Further to last week’s column which concentrated on the Classic Road Racing and Off Road Show at Telford, I ran out of space and never got round to mentioning the great display of road racing machinery.
I know that this is a trials website, but as I’ve said in the past, many fans are enthusiasts of all forms of sport, I’m no different and road racing has always been of interest to me.
As well as the legendary Mike Hailwood’s 250 Honda four racer being there, there was a great display of 50cc racing machinery from the 'sixties/’seventies. I’ve never previously been able to get a close up look at the tiddlers, but they are fantastic pieces of kit. There was a 50cc Honda racer of the era but the machines of great interest were the 50cc Kriedlers. They were superb machines with their horizontal engines and carb on the side because they are rotary valve engines, and though many folk will scoff at them, the engineering efforts to make such tiny engines travel so fast are fascinating.

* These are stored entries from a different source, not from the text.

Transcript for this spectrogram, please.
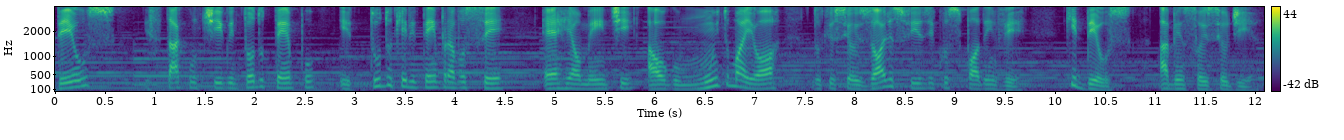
Deus está contigo em todo o tempo e tudo que Ele tem para você é realmente algo muito maior do que os seus olhos físicos podem ver. Que Deus abençoe o seu dia.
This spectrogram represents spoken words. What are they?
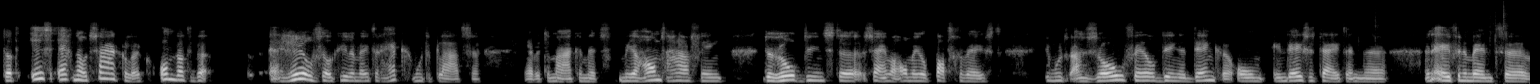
Dat is echt noodzakelijk, omdat we heel veel kilometer hek moeten plaatsen. We hebben te maken met meer handhaving. De hulpdiensten zijn we al mee op pad geweest. Je moet aan zoveel dingen denken om in deze tijd een, eh, een evenement, eh,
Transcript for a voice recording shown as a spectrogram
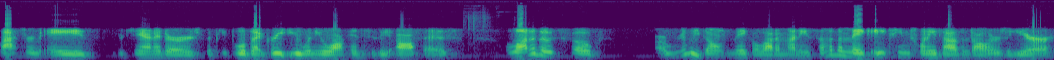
classroom aides, your janitors, the people that greet you when you walk into the office. A lot of those folks are, really don't make a lot of money. Some of them make eighteen, twenty thousand dollars a year,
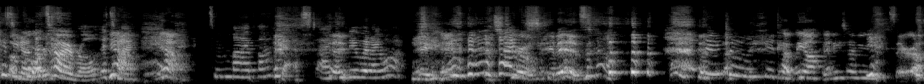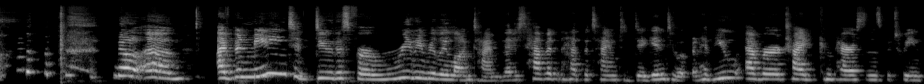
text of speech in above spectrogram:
Because you know that's how I roll. It's my yeah, it's my podcast. I can do what I want. It- it- it's true. It is. I'm totally kidding. Cut me off anytime you need, Sarah. No, um, I've been meaning to do this for a really, really long time, but I just haven't had the time to dig into it. But have you ever tried comparisons between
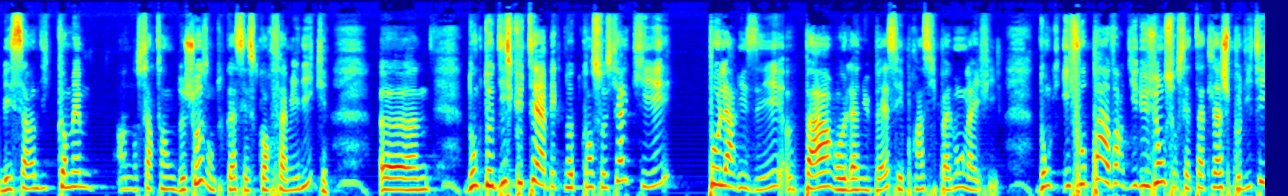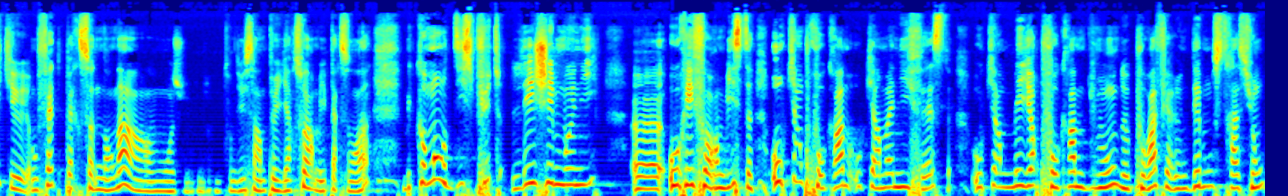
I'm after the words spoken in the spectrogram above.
mais ça indique quand même un certain nombre de choses, en tout cas ces scores faméliques. Euh, donc de discuter avec notre camp social qui est polarisé par euh, la NUPES et principalement l'AFI. Donc il faut pas avoir d'illusions sur cet attelage politique et en fait personne n'en a. Hein. Moi j'ai entendu ça un peu hier soir mais personne n'en a. Mais comment on dispute l'hégémonie euh, aux réformistes? Aucun programme, aucun manifeste, aucun meilleur programme du monde ne pourra faire une démonstration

In fact the whole show brought together engineering abilities that are totally foreign to me. I could no more restore a machine to the state they were displayed than fly to the moon, but I admire those that can and it was a real joy to browse the machines and equipment on display. As I said last week, roll on the 2010 show, I’ll be there again. It was great.

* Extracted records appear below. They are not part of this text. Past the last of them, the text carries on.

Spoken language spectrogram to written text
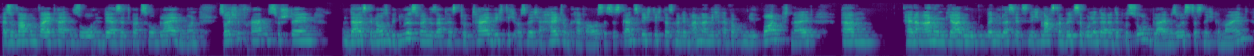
Also warum weiter so in der Situation bleiben? Und solche Fragen zu stellen, da ist genauso wie du das vorhin gesagt hast, total wichtig, aus welcher Haltung heraus. Es ist ganz wichtig, dass man dem anderen nicht einfach um die Ohren knallt. Ähm, keine Ahnung, ja, du, du, wenn du das jetzt nicht machst, dann willst du wohl in deiner Depression bleiben. So ist das nicht gemeint.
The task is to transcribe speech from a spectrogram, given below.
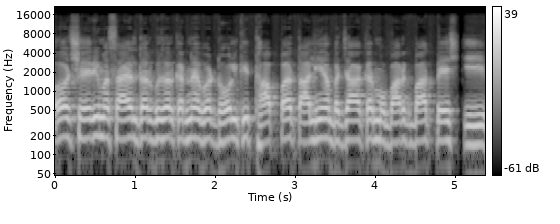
اور شہری مسائل درگزر کرنے پر ڈھول کی تھاپ پر تالیاں بجا کر مبارکباد پیش کی۔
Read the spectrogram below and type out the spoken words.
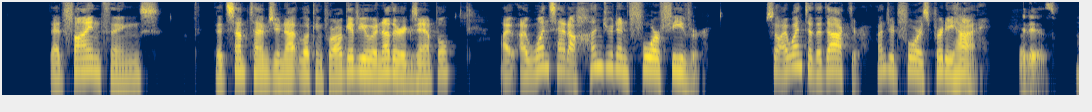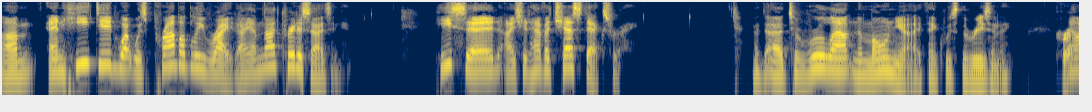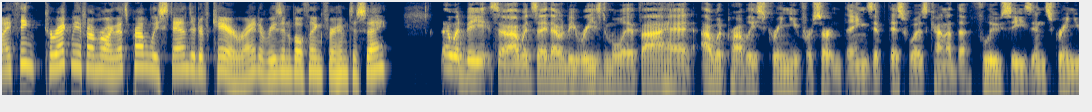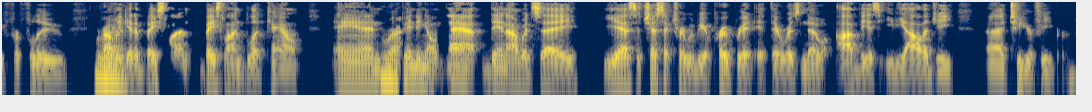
that find things that sometimes you're not looking for. I'll give you another example. I, I once had 104 fever. So I went to the doctor. 104 is pretty high. It is. Um, and he did what was probably right. I am not criticizing him. He said I should have a chest x ray uh, to rule out pneumonia, I think was the reasoning. Correct. Now, I think, correct me if I'm wrong, that's probably standard of care, right? A reasonable thing for him to say? That would be so. I would say that would be reasonable if I had. I would probably screen you for certain things. If this was kind of the flu season, screen you for flu. Probably Right. get a baseline baseline blood count, and Right. depending on that, then I would say yes, a chest X-ray would be appropriate if there was no obvious etiology uh, to your fever.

Talking of close up viewing of machines, a good number of years ago I was under the impression that ice racing speedway bikes were poorly turned out lumps of junk – until I went to the one and only ice race meeting that I attended. It was at Assen in 1993 the year the ISDE was held at the Dutch venue. The ice race meeting was part of the enduro opening ceremony and as a member of the press corps I had the chance to visit the pits where the machines were parked throughout the meeting.
I was taken aback by the quality of the machines. What makes them look like junk is the layout, but when you get up close, they are superbly designed for the job in hand, travelling anti-clockwise, on ice, almost horizontal to the ground.
The meeting itself was fantastic to watch but was marred during the first five or six heats with some really bad crashes. There was a rumour at the time that there had been a fatality but I’ve never been able to confirm it and I’ve never been able to source through the internet if it was true. I do know that at the time, after the first few heats there was a massive delay before the rest of the meeting continued and the “devil may care” attitude of the riders from the first few heats was not replicated after the restart.
But whatever happened, it was a truly great experience and if you ever get the chance to see an ice race meeting, never pass up on it. It’s one of the real thrills of spectating that you have to see to believe.
As the years have passed, the spectating opportunities have increased immeasurably. Where there was once just scrambles, trials, road racing and grass track, nowadays indoor trials, indoor enduros, extreme enduros, hill climbs, beach racing, ice racing and long track racing, amongst others have been added. I’ve not yet seen them all but hope to in the foreseeable future.
As I’ve said before, it’s very easy to ride every Sunday and do nothing else, but there comes a time when experiencing the best riders at their forms of sport is a necessity, for one thing is sure, no matter what the variety of motor sport you go to watch, when you see the VERY best undertake it, it is always fascinating.
This week’s column has certainly drifted off trials, but it’s the close season for major events and most of the championship series don’t yet start for a month or so I hope you’ll permit me the chance to drift off topic occasionally.